Feeling like you have to defend your personal and even parenting choices, to fellow Christians, feels weird. You’d think that everyone would be on the same team. Brothers and sisters in Christ and all that, but nope.
Over the years, I’ve had many of these discussions. Whether I’m telling someone about how I don’t let Wyatt watch Marvel movies due to content OR how I dislike the sexual character designs in Fortnite, I still feel judged. Christians are a weird lot where freedom in Christ seems to mean do whatever feels good to you. Do the pleasurable thing, Jesus surely said, and don’t think too much about it.
You say, “I am allowed to do anything”–but not everything is good for you. You say, “I am allowed to do anything”–but not everything is beneficial. – 1 Corinthians 10:23 (NLT)
A big part of our faith journey is dedicated to asking the questions:
- Can I consume this?
- Should I be consuming this?
- What place does this thing have in my life?
We want those black and white answers where God simply says, “YES, YOU CAN PLAY GRAND THEFT AUTO: SINFUL EDITION.” But that’s not how the Christian walk works. The Christian walk is more about reading the Bible, listening to what God has to say, and engaging God AND the Holy Spirit in our decisions.
Have you ever noticed how when we don’t hear from God (He isn’t answering fast enough), we often turn to friends and even online communities for answers? Don’t get me wrong, community is a good thing. Being a part of several online communities, I have learned that what Christians are really looking for is justification for their media consumption.
We’ll say: “Andrew plays DOOM so why can’t I?”
The thing is, God may convict me over something completely different than you. I get that. It’s cool. But this judgement thing, making a fellow believer feel guilty over something God has convicted them over, is not cool. I’m happy that God allows you to consume _____________. I’m happy that you get to enjoy that freedom. I am. But please do not use your freedom to judge, and in effect, enslave me.
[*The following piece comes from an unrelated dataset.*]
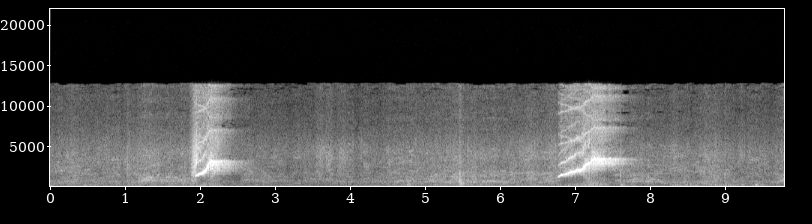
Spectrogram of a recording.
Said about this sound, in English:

Just a few days into December and work is exploding. The environment is tense as a major project must go out soon after the beginning of the year. In other words, a typical stressful December here in my office. Knowing that things will get harder before they relax, I find my anxiety kicking in, causing my chest to tighten up. Feels like an elephant has taken up permanent residence on top of my heart. In the midst of fight or flight, God has reminded me of a snippet from Micah I read yesterday.
I want His peace. Peace that surpasses all understanding.
This past week, I plugged my pastor’s sermon notes into The Bible App as an Event. I wanted to see if having the sermon notes (which we already have on the back of our printed bulletins) available via The Bible App, would be helpful to our members.
Above, you can see what it looks like once you have all of your information plugged in. You can add:
- A Sermon Series Graphic
- Church Name
- Sermon Title
- Location and Times
- Sermon Bullet Points + Associated Scripture
- Links for Giving, etc.
I made sure to tell a few members, before the service, that I had made the sermon notes available via the app. We’ll call this week part of a test run.
So, I intentionally sat my Bible down and only used my phone during the service. I liked that I could:
- Take notes by typing
- Read the corresponding scripture in the same version as the pastor
As someone who does not normally interact with a personal device during the Worship Service, I felt a bit awkward being on my phone though. But looking around the auditorium, I could see many members using their phones/iPads to read the Bible on.
I’m going to keep plugging the sermon notes into the app for the next few weeks. I would like to see what type of feedback I get. If your church is looking for another way to help your members engage, The Bible App – Events, could be a good thing.